Talking to trusted friends or family can offer a fresh perspective. They might see things you’ve missed and provide invaluable advice. However, remember that the final decision lies with you. This can be a great way to get clarity and reassurance.
5. Take Time for Self-Reflection
Self-reflection is key when deciding whether or not you want to stay in the situationship. Consider what you’re getting out of it, how it’s impacting your self-worth, and if it aligns with your long-term goals.
Take the time to think about what you want and need in a relationship, as well as how this situationship is helping or hindering your ability to achieve those goals. Reflecting on these questions can help you gain clarity and confidence to make the right decision for yourself.
6. Re-evaluate Your Desires
Consider what you truly want from a relationship. Are you satisfied with a situationship, or do you yearn for something deeper?
Reflecting on your desires will guide your next steps. This will help you determine what kind of relationship, if any, is right for you.
7. Decide the Course of Action
Once you’ve gathered all your insights, decide whether to continue, redefine, or end the situationship. Whatever you choose, ensure it aligns with your well-being and happiness.
Not only will this be beneficial to you in the present, but it’ll help set a healthier pattern for future relationships.
8. Be Ready for Possible Outcomes
Understanding and accepting all possible outcomes is vital. Whether the situationship evolves into a committed relationship or ends, be prepared mentally and emotionally.
This will help you stay grounded during the process and ensure that your decisions are in line with your best interests.
9. Learn from the Experience
Gaining insight into yourself is one of the most rewarding outcomes of a situationship. Reflect on what you’ve learned and how you can apply it to future relationships. Use this knowledge to create healthier relationship patterns for yourself.
10. Take Care of Your Mental Health
No matter what you decide to do in your situationship, it’s essential to nurture your emotional and mental well-being.
Make sure to prioritize self-care activities like journaling, taking a walk or yoga class, reading books, or practicing mindfulness — whatever works for you. Engaging in these activities can provide a sense of comfort, grounding, and peace.
In conclusion, situationships can be complex, but with the right strategies and a focus on self-awareness and well-being, you can navigate them successfully.
Whether you choose to continue in the situationship or move on, it’s essential to prioritize your happiness and emotional health. Remember, relationships should enhance your life, not detract from it.
Frequently Asked Questions
1. What is a situationship?
A situationship is a romantic relationship that lacks clear definitions or labels. It’s a connection that exists between being just friends and having a committed relationship.
2. How do I know if I’m in a situationship?
If you find yourself questioning whether you’re in an exclusive relationship or not and you’re uncertain about your partner’s feelings and intentions, then you’re likely in a situationship.
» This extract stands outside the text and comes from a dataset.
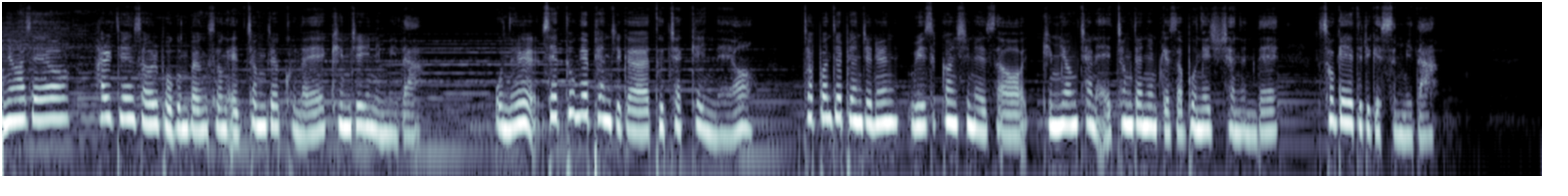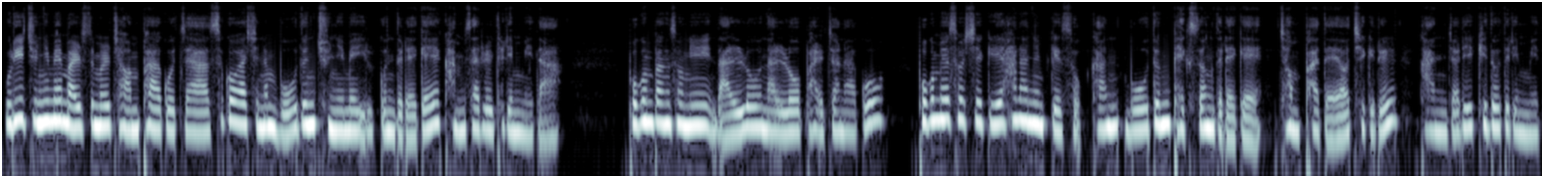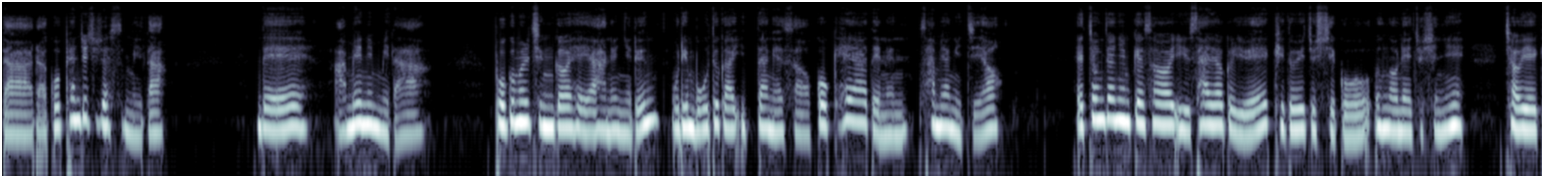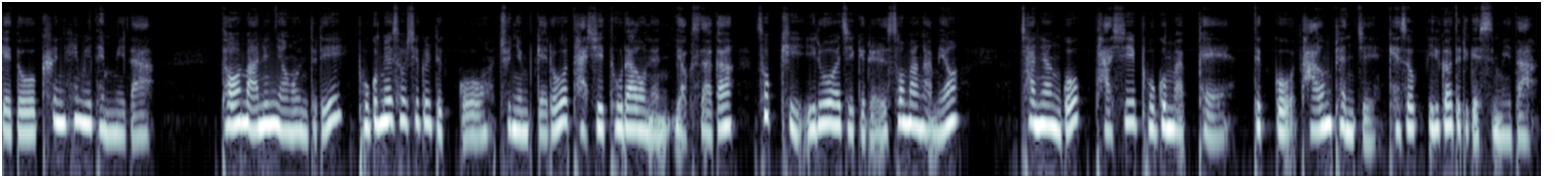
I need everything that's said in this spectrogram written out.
안녕하세요. 할텐 서울 복음 방송 애청자 코너의 김지인입니다. 오늘 세 통의 편지가 도착해 있네요. 첫 번째 편지는 위스콘신에서 김영찬 애청자님께서 보내주셨는데 소개해 드리겠습니다. 우리 주님의 말씀을 전파하고자 수고하시는 모든 주님의 일꾼들에게 감사를 드립니다. 복음 방송이 날로 날로 발전하고 복음의 소식이 하나님께 속한 모든 백성들에게 전파되어 지기를 간절히 기도드립니다. 라고 편지 주셨습니다. 네, 아멘입니다. 복음을 증거해야 하는 일은 우리 모두가 이 땅에서 꼭 해야 되는 사명이지요. 애청자님께서 이 사역을 위해 기도해 주시고 응원해 주시니 저희에게도 큰 힘이 됩니다. 더 많은 영혼들이 복음의 소식을 듣고 주님께로 다시 돌아오는 역사가 속히 이루어지기를 소망하며 찬양곡 다시 복음 앞에 듣고 다음 편지 계속 읽어드리겠습니다.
Key indicators include ambivalent feelings, lack of clear communication, and a cloud of uncertainty surrounding the relationship.
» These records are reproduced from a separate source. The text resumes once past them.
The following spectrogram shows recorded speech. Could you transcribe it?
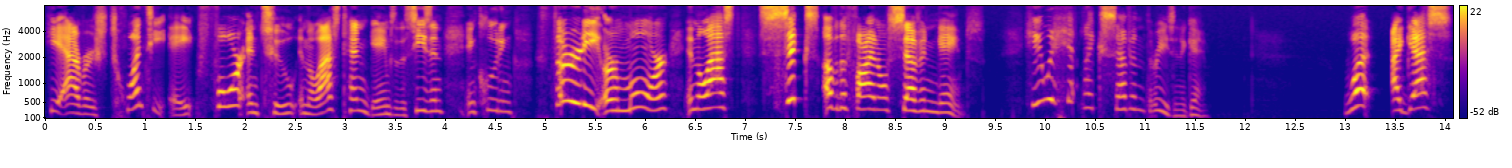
He averaged 28, 4, and 2 in the last 10 games of the season, including 30 or more in the last six of the final seven games. He would hit like seven threes in a game. What, I guess,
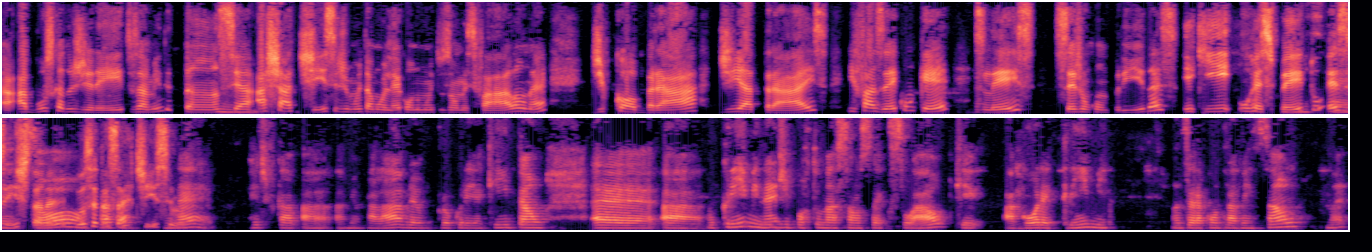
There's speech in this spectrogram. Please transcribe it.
a, busca dos direitos, a militância, uhum. a chatice de muita mulher, quando muitos homens falam, né? De cobrar, de ir atrás e fazer com que as leis sejam cumpridas e que o respeito Isso, é exista, é, né? Você está certíssima. Né? retificar a, a, minha palavra, eu procurei aqui, então, é, a, o crime né, de importunação sexual, que agora é crime, antes era contravenção, né?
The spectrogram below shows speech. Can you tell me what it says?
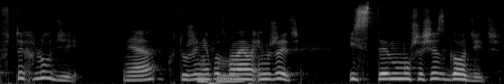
w tych ludzi, nie? Którzy nie Mhm. pozwalają im żyć. I z tym muszę się zgodzić,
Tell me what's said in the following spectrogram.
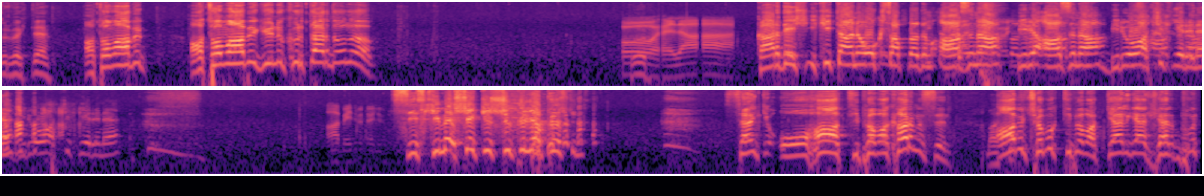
Dur bekle. Atom abi Atom abi günü kurtardı oğlum. Oo helal. Kardeş iki tane ok sapladım ağzına. Biri ağzına, biri o açık yerine. Biri o açık yerine. Aa benim ölüm. Siz kime şekil şükül yapıyorsunuz? Sen ki oha tipe bakar mısın? Bak- Abi çabuk tipe bak gel gel gel bu ne?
3. How can I communicate my boundaries in a situationship?
Choose a comfortable setting, bring up the topic and openly express your feelings, expectations, and boundaries. It’s essential to be honest and direct, ensuring your partner understands your perspective.
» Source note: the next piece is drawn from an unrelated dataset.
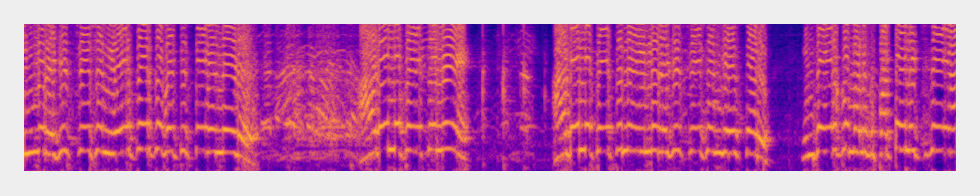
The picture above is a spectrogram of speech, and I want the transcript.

4. Can a situationship turn into a committed relationship?
Yes, it’s possible. However, this requires open and honest communication between both parties about their feelings, expectations, and what they want from the relationship.
5. How do I end a situationship?
Start by reflecting on your feelings and expectations. If you decide to end the situationship, communicate your decision clearly to your partner. Remember to be kind and considerate, but firm in your decision.
6. How do I take care of my mental health while in a situationship?
Prioritize self-care activities, like journaling, exercising, reading books, or practicing mindfulness. It’s also advisable to talk to trusted friends, family, or a mental health professional about your feelings.